I’m not. But Gannett announced Wednesday that its papers around the country will erect paywalls, similar to the one put up by the New York Times, to try and get you to start paying for something you’ve always gotten for free. As much as I hate to admit it, it seems that erecting paywalls at news sites is becoming a national trend.
Gannett believes it will boost subscription revenues by 25 percent with the move and boost its earnings by $100 million a year.
My question is — what drug are the decision-makers at Gannett on?
If anything, the paywall will simply reduce the amount of readership for the newspaper. Well, that’s my opinion. Gannett is likely encouraged by the first results reported on the NY Times, which gained a bunch of subscribers, though there’s debate (at least here) on whether it’s been good for the company’s bottom line.
Subscribers will get to see some content free, but once they surpass a certain number of articles, the pay meter starts.
But even if the NY Times paywall has success, it’s no guarantee that it will work at local newspapers, which have plenty of local competition (TV station sites, radio sites, sites like this one) that report much of the same information and news. The Times has unique content and an international reach. The C-J has fired almost all its columnists, and it is not going to improve its product by hiring more reporters.
It reminds of another method tried by the paper to boost sales. Think about it — do you really think sales of the Sunday C-J have gone up since they decided to keep some popular items (notably sports columns) off the Internet and only available in print?

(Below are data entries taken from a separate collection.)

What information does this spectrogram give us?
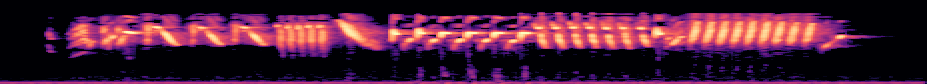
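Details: European goldfinch singing in the Noir Khalwi style, a flawless song: a rapid, continuous run of high twittering notes, buzzy trills and sweeping whistles, with fast repeated pulses near the end and a quiet steady hum behind.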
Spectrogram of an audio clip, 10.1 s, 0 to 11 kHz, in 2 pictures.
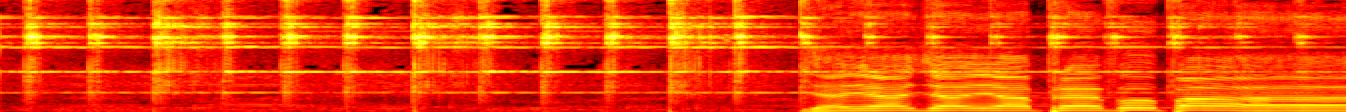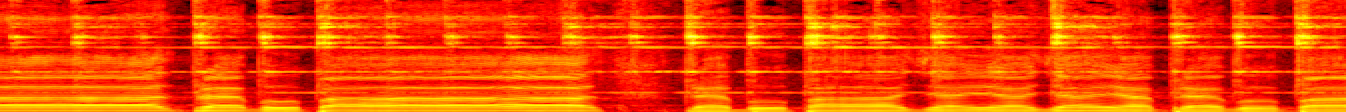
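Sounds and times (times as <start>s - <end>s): chanting: 0.0s - 10.0s
small hand cymbals struck: 0.0s - 10.0s.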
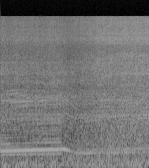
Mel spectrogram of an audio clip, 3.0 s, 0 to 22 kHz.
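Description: KTM RC 390 single-cylinder sports bike held near its rev limiter: a loud, steady high-pitched engine drone that steps down slightly partway through, then holds again, with no talk.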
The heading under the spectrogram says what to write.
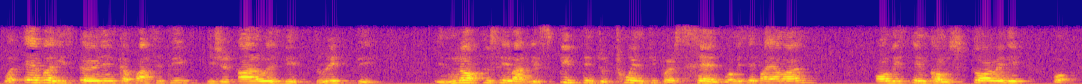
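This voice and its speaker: Echoey Jamaican man in Rastafarian speech. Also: sits high. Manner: preaching, rhetorical, peppered with check-in questions. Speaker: self-help show host. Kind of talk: Rastafarian speech, informal lecture with readings. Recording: echoey room, distant mic, dull with hiss.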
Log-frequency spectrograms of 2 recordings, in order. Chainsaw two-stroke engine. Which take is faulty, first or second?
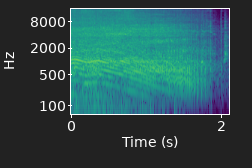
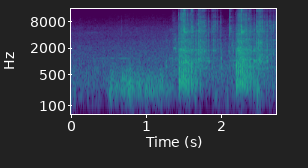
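second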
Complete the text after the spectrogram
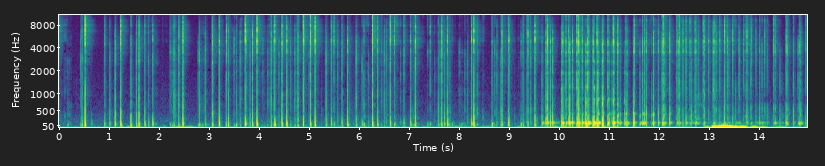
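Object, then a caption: Thin wooden stick. A long, thin, solid wooden stick, like a skewer, is held horizontally in both hands and tapped quickly with long manicured fingernails. Dense, dry clicks with very short ring run throughout, and a steady low hum enters in the second half.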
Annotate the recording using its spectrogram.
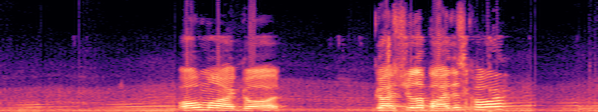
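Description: A sports car engine hums and rises in pitch as the car speeds up.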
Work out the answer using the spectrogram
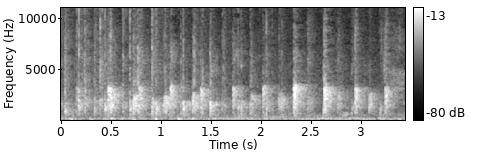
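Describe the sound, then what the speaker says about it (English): An audience at a women's health event applauds with dense, rapid clapping that keeps going steadily, moderately loud and close, with a few sharper individual claps standing out. "a round of applause for her"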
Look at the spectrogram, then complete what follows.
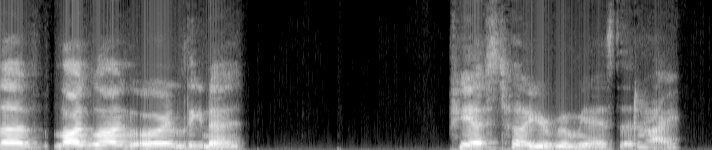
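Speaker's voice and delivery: tearful, holding back tears while reading. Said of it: "now I got something in my eye".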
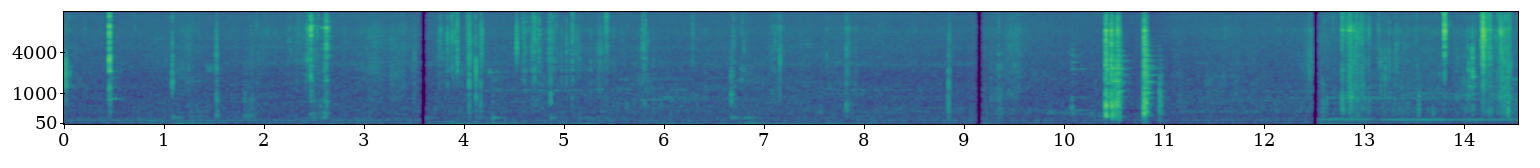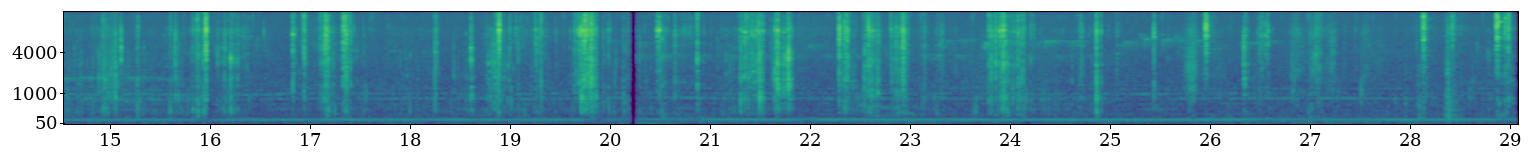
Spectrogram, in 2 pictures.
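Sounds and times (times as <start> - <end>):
steady low hum: 0.0 - 29.0
kitchen utensils clicking and knocking: 18.2 - 26.8.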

I’m willing to be proven wrong here, but I’m not believing that plan is working.
I think consumers will look at a C-J paywall and decide that there are plenty of other news sources in which to get their daily fix.